There is no better time than now to start mapping your desired KPIs. You might be encouraged by the amount of useful data that can be extracted from case-management software; time, billing, and accounting software; and document-storage and other systems. If you don’t use these software, many third-party exporting solutions exist. In any case, you probably have access to more useful data than you realize for measuring your newly developed target indicators.

KPIs reflect your firm's strategies and goals. Metrics are measurements used to assess present and future patterns, trends, and behaviors. For simplicity, the table in this article lists financial metrics.
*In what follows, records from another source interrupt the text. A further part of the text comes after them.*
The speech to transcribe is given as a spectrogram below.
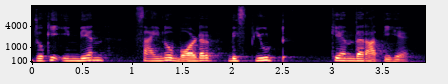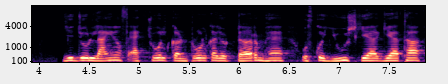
जो कि इंडियन साइनो बॉर्डर डिस्प्यूट के अंदर आती है। ये जो लाइन ऑफ़ एक्चुअल कंट्रोल का जो टर्म है, उसको यूज़ किया गया था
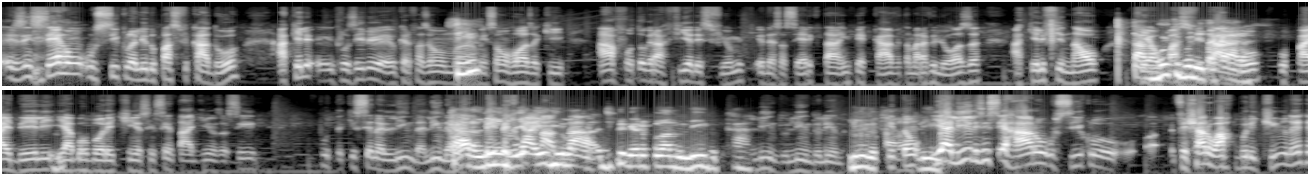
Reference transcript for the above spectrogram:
eles encerram o ciclo ali do pacificador. Aquele, inclusive, eu quero fazer uma Sim. menção honrosa aqui a fotografia desse filme, dessa série, que tá impecável, tá maravilhosa. Aquele final tá é muito bonita, cara. O pai dele e a borboletinha, assim, sentadinhos assim. Puta, que cena linda, linda. Cara, é lindo. E aí, na, de primeiro plano, lindo, cara. Lindo, lindo, lindo. Lindo, cara, Então, lindo. e ali eles encerraram o ciclo, fecharam o arco bonitinho, né?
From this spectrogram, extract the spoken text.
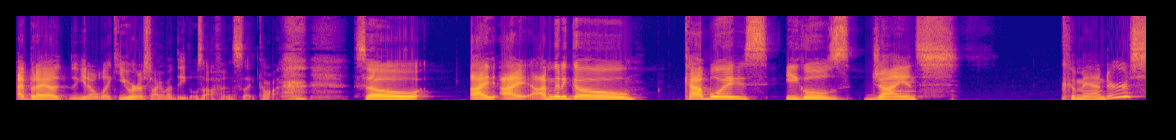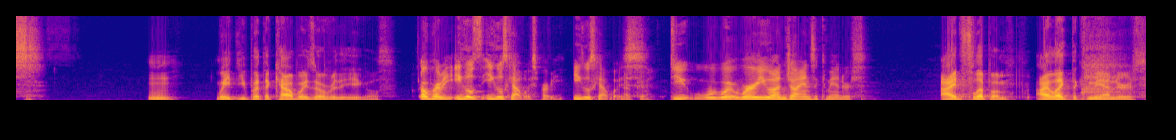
I, but I, you know, like you heard us talking about the Eagles offense. Like, come on. so I, I, I'm gonna go Cowboys, Eagles, Giants, Commanders. What Wait, you put the Cowboys over the Eagles? Oh, pardon me. Eagles, Eagles, Cowboys. Pardon me. Eagles, Cowboys. Okay. Do you where, where are you on Giants and Commanders? I'd flip them. I like the Commanders.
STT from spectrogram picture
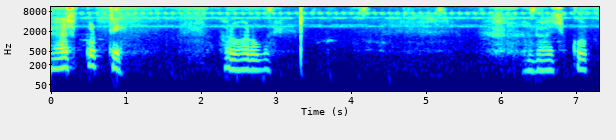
રાજકોટથી સારું હરું બસ રાજકોટ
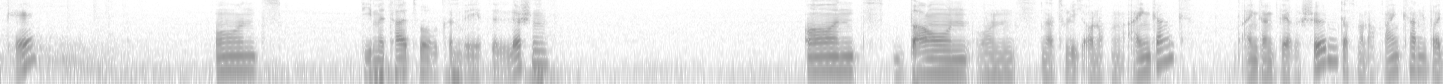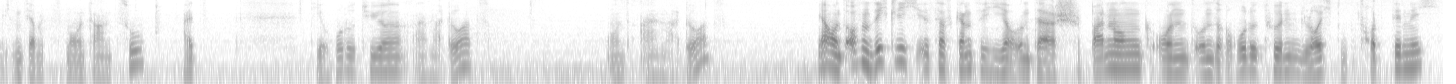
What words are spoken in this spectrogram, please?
Okay. Und die Metalltore können wir jetzt löschen. Und bauen uns natürlich auch noch einen Eingang. Ein Eingang wäre schön, dass man auch rein kann, weil die sind ja jetzt momentan zu. Halt die Rodotür einmal dort und einmal dort. Ja, und offensichtlich ist das Ganze hier unter Spannung und unsere Rodotüren leuchten trotzdem nicht.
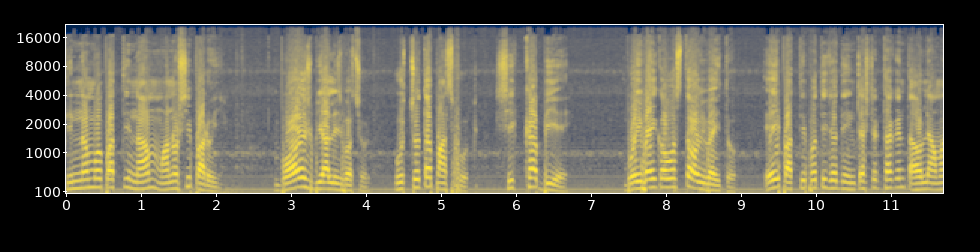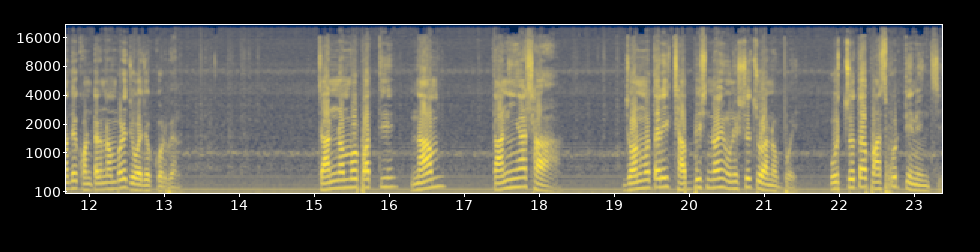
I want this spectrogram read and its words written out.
তিন নম্বর প্রার্থীর নাম মানসী পাড়ুই। বয়স বিয়াল্লিশ বছর। উচ্চতা পাঁচ ফুট। শিক্ষা বিয়ে বৈবাহিক অবস্থা অবিবাহিত। এই প্রার্থীর প্রতি যদি ইন্টারেস্টেড থাকেন, তাহলে আমাদের কন্ট্যাক্ট নম্বরে যোগাযোগ করবেন। চার নম্বর প্রার্থীর নাম তানিয়া সাহা। জন্ম তারিখ ছাব্বিশ নয় উনিশশো চুরানব্বই। উচ্চতা পাঁচ ফুট তিন ইঞ্চি।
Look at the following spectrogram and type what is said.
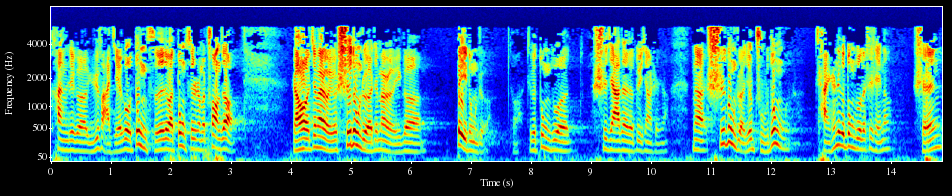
看这个语法结构，动词，对吧？动词是什么？创造，然后这边有一个施动者，这边有一个被动者，对吧？这个动作施加在的对象身上。那施动者就主动产生这个动作的是谁呢？神、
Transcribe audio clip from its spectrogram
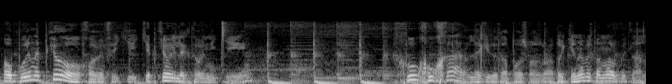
όπου είναι πιο χορευτική και πιο ηλεκτρονική. Χου χου χα λέγεται το απόσπασμα από το καινούριο των Orbital.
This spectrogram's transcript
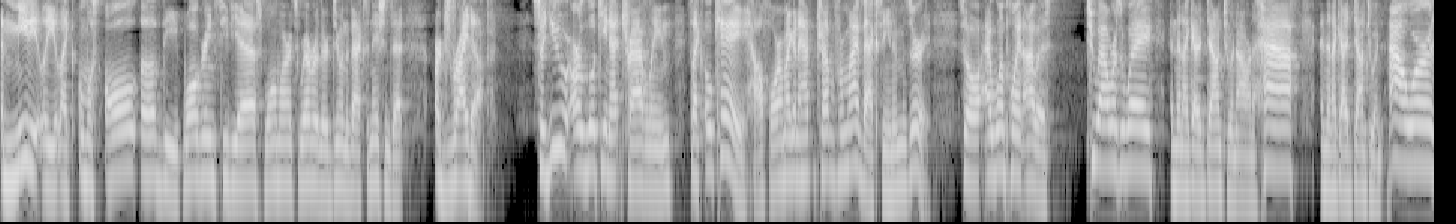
immediately like almost all of the Walgreens, CVS, Walmarts, wherever they're doing the vaccinations at are dried up. So you are looking at traveling. It's like, okay, how far am I going to have to travel for my vaccine in Missouri? So at one point I was two hours away, and then I got it down to an hour and a half, and then I got it down to an hour,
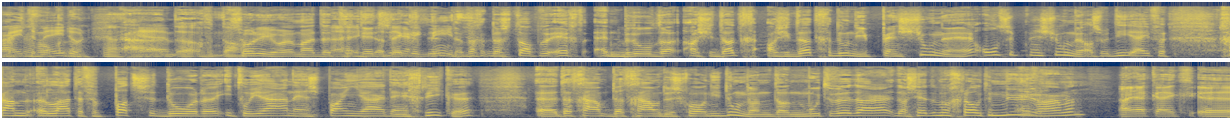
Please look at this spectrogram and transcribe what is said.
vaart beter en meedoen. volkeren. Sorry hoor, maar dat, Nee, dit dat is denk echt, ik niet. Dan, dan stappen we echt. En bedoel, dat, als, je dat, als je dat gaat doen, die pensioenen, hè, onze pensioenen, als we die even gaan eh, laten verpatsen door eh, Italianen en Spanjaarden en Grieken, eh, dat, gaan, dat gaan we dus gewoon niet doen. Dan, dan moeten we daar, dan zetten we een grote muur. Harmen? Nou ja, kijk, eh,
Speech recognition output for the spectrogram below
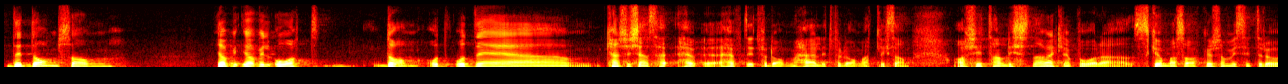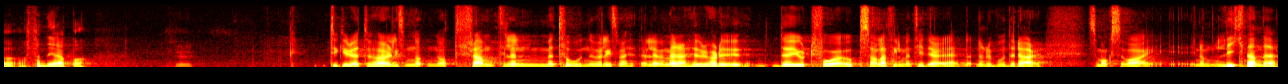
det är de som... Jag, vill- jag vill åt dem och, och det kanske känns häftigt för dem, härligt för dem att liksom, ja shit han lyssnar verkligen på våra skumma saker som vi sitter och funderar på. Tycker du att du har liksom nått fram till en metod nu? Liksom, eller menar, hur har du, du har gjort två Uppsala-filmer tidigare när du bodde där som också var inom liknande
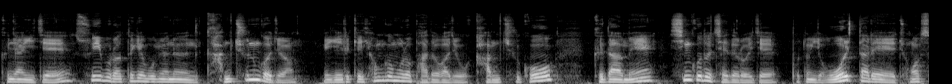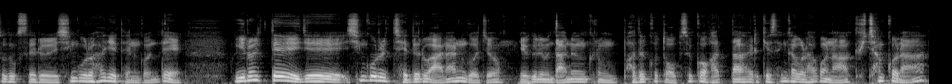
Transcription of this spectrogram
그냥 이제 수입을 어떻게 보면은 감추는 거죠. 이게 이렇게 현금으로 받아가지고 감추고 그 다음에 신고도 제대로 이제 보통 이제 5월 달에 종합소득세를 신고를 하게 되는 건데 이럴 때 이제 신고를 제대로 안 하는 거죠. 예, 그러면 나는 그럼 받을 것도 없을 것 같다 이렇게 생각을 하거나 귀찮거나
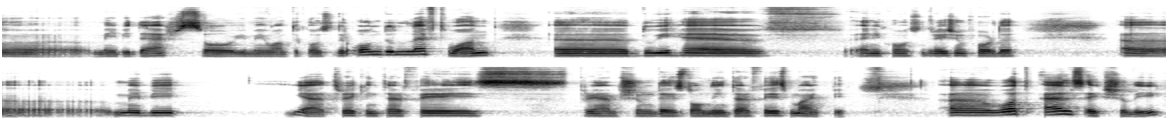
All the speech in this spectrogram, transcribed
uh, maybe there. So you may want to consider on the left one uh, do we have any consideration for the uh, maybe yeah track interface preemption based on the interface might be. Uh, what else actually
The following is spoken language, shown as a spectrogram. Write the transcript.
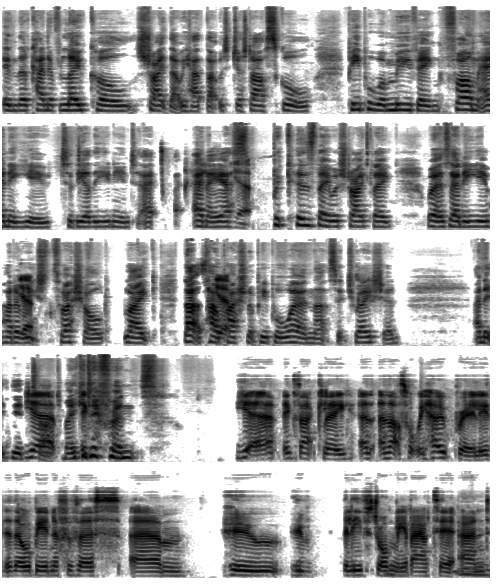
in the kind of local strike that we had, that was just our school. People were moving from NEU to the other union to NAS yeah. because they were striking, whereas NEU had a yeah. reached the threshold. Like that's how yeah. passionate people were in that situation, and it did start to make a difference. Yeah, exactly, and and that's what we hope really that there will be enough of us um, who who believe strongly about it mm. and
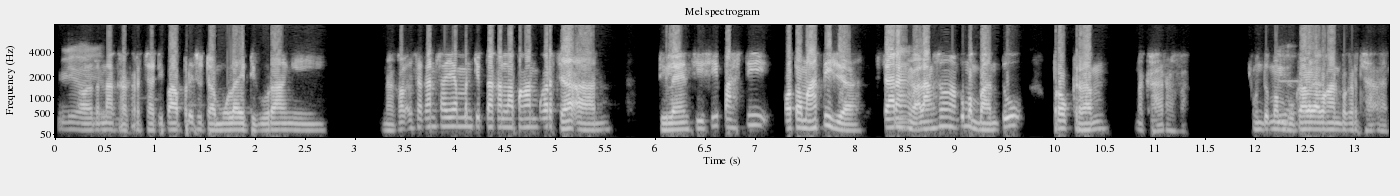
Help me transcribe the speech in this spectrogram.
iya, eh, tenaga kerja di pabrik sudah mulai dikurangi nah kalau misalkan saya menciptakan lapangan pekerjaan di lain sisi pasti otomatis ya secara Hmm. nggak langsung aku membantu program negara pak untuk Iya, membuka iya. lapangan pekerjaan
Most law firms would benefit from a set of similar standard metrics when assessing the health of their bottom line. Other metrics may be useful for specific specialties and industries.

Aim for continuous improvement

Once you establish relevant and measurable KPIs and metrics, the next step is to create reports that track them. In some cases, you may need to manually track this information. But, if possible, automate as much of the data collection, reporting, and delivery process as you can. An ideal process is one that takes care of the data collection, storage, and delivery itself, placing minimal burden on staff. Make sure your data reports are sent to the appropriate lawyers, managers, and staff at useful intervals. The goal is for these reports to be reviewed regularly to inform decision making.

When reviewing your data, it's important to focus on potential issues and opportunities for improvement. Once those improvements have been made, continue to learn from the data and adjust your KPIs and metrics to ensure your business processes provide truly helpful – and rewarding – feedback loops.

RealizationThe difference between the chargeable,  per-hour rate and the rate paid by a client after write-offs. This enables a firm to know how much money is needed to sustain business.Realization rates that are low could be indicative of too many  write-offs, an efficiency problem, billing delays, etc.
Aged accounts receivableInvoiced fees and costs that have not yet been paid to the firm.Overdue amounts can reveal issues with collection or billing  processes.
UtilizationBillable hours divided by total hours, expressed as a percentage.Establishing a utilization policy and creating a foundation to consistently measure it can help uncover scheduling problems; productivity, motivational and morale issues; whether people are billing all the time they worked; and whether they are productively managing non-billable hours.
Hourly billed chargesThe amount of hourly fees billed by  timekeepers during a specific period.Used for setting a daily or weekly billing target, determining  whether processes are broken or if there are not enough or  too many files per timekeeper, calculating whether bonuses  are needed, etc.
Client costs advancedThe amounts that are paid out of pocket  by the firm and reimbursed later by the  clients.Amounts not being paid in full by clients may be a result of  untimely or incorrect billing, high outside vendor rates, etc.


1 Erica Fujimoto is the director of default services at Affinity Consulting.